"If there is going to be a treaty that allows the euro zone to be more fiscally integrated, the UK can't say we are going to demand the repatriation of powers in return for agreeing to that—that would look like playing politics," said Souta. "The Prime Minister is walking a very fine line between being pragmatic and not being seen by the more eurosceptic politicians as selling out to Europe. That's an extremely difficult place to be."

A recent pamphlet by right-wing political commentator Peter Oborne and Frances Weaver, called Guilty Men, rails against those who favored closer integration with Europe.

"The schadenfreude that's being dispensed (about the euro) is increasingly irresponsible. People are almost blinded by the perception that this has proved that they are right," said Souta. "The euro has not been a failure. Its value has been rising compared to the dollar and sterling.

He pointed out that if the euro had not existed, all the different countries in the euro zone could have been trying to devalue their currencies, with potentially disastrous results.

"We are confirmed by geography to be a European country. We have got to accept that and make sure that liberal voices in the EU are heard," he said.

Some business voices believe that, rather than distancing itself, the UK should engage with the European decision-making process more closely.

"The UK has a reputation for engaging late and negatively in decisions, from the political viewpoint.
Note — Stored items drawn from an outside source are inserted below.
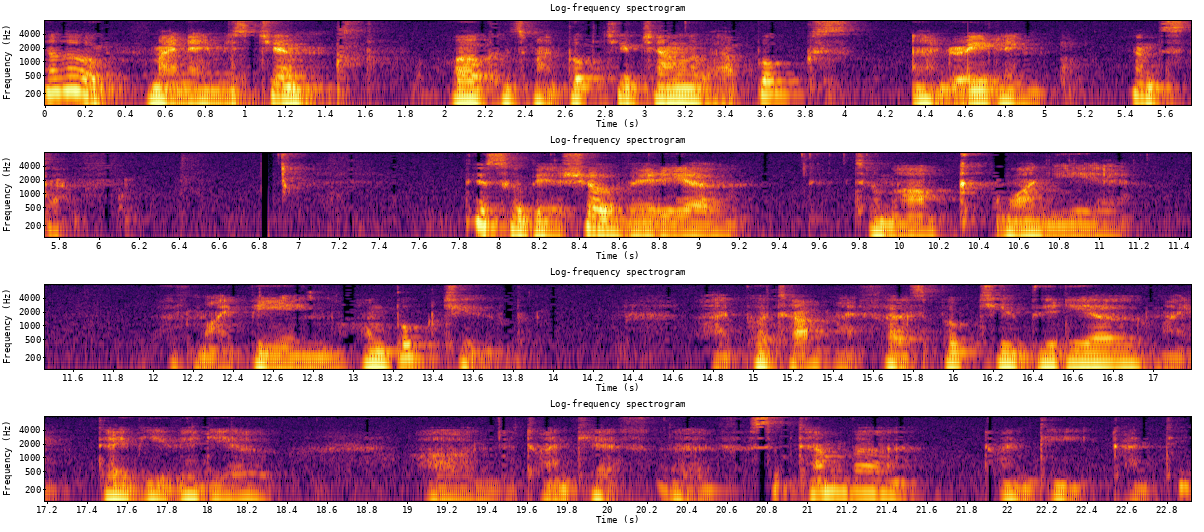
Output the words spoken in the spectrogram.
Hello, my name is Jim. Welcome to my booktube channel about books and reading and stuff. This will be a short video to mark one year of my being on booktube. I put up my first booktube video, my debut video on the 20th of September 2020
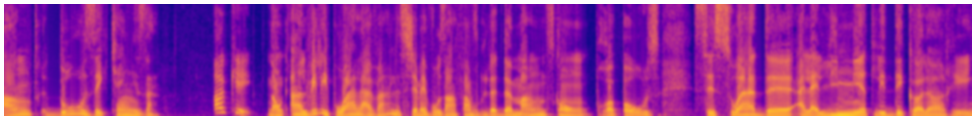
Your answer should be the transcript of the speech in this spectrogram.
entre 12 et 15 ans. OK. Donc, enlever les poils avant, là, si jamais vos enfants vous le demandent, ce qu'on propose, c'est soit de, à la limite, les décolorer.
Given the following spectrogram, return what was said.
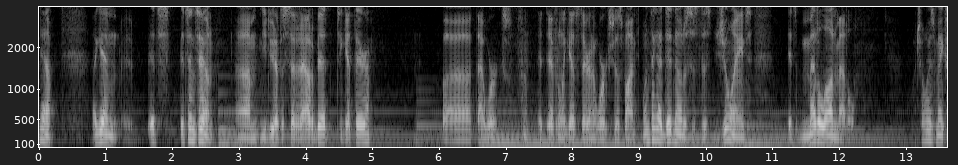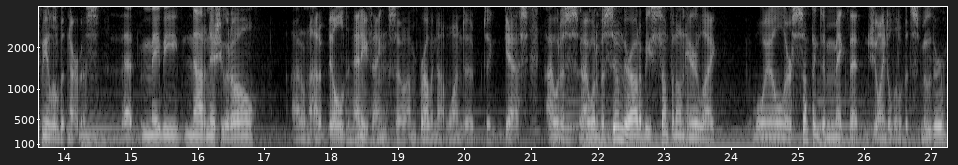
Yeah, again, it's it's in tune. Um, you do have to set it out a bit to get there, but that works. it definitely gets there and it works just fine. One thing I did notice is this joint, it's metal on metal, which always makes me a little bit nervous. That may be not an issue at all. I don't know how to build anything, so I'm probably not one to, to guess. I would, I would have assumed there ought to be something on here like oil or something to make that joint a little bit smoother.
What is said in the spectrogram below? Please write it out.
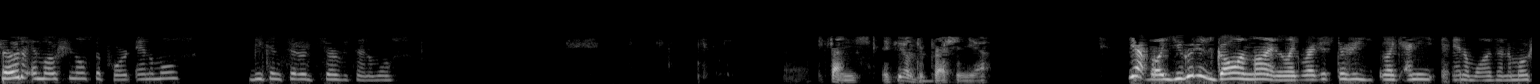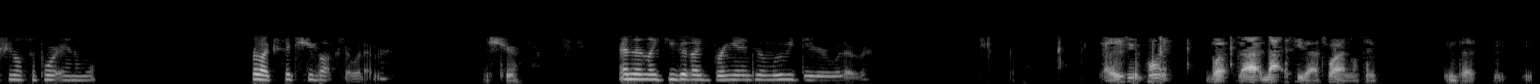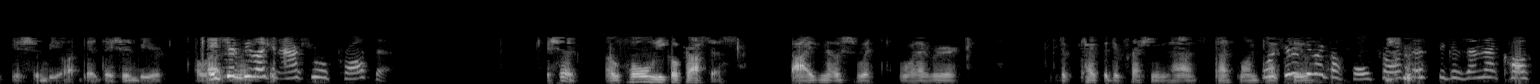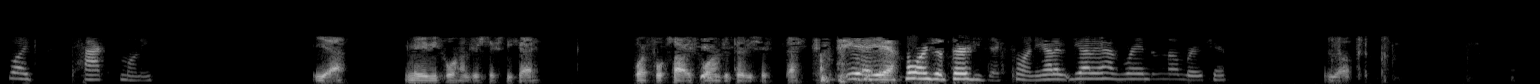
Should emotional support animals be considered service animals? Depends. If you have depression, yeah. Yeah, but like, you could just go online and like register like any animal as an emotional support animal for like sixty bucks or whatever, That's true. and then like you could like bring it into a movie theater or whatever. That is a good point. But that, not see, that's why I don't think that it should be that they should be. It should be like an actual process. It should a whole legal process. Diagnosed with whatever the type of depression you have, type one, Well, it type shouldn't two. be like the whole process because then that costs like tax money. Yeah, maybe 460k. Or four, sorry, 436k. Yeah, yeah, four hundred thirty-six. Come on, you gotta you gotta have random numbers here. Yup.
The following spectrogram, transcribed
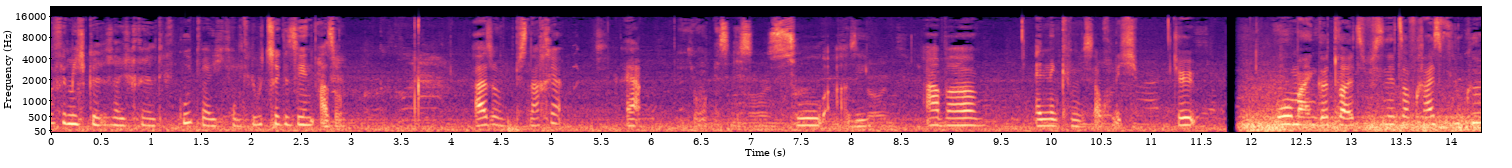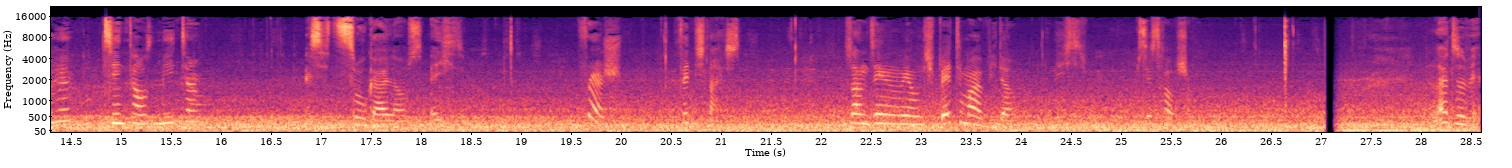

We need to be more positive and to change this position of disengagement," said Cummings. "Sometimes EU regulations seem more concerned with keeping Europe competitive within its own borders rather than globally."

"The UK's position should be one of building better alliances, and that goes for industry as much as governments," he added.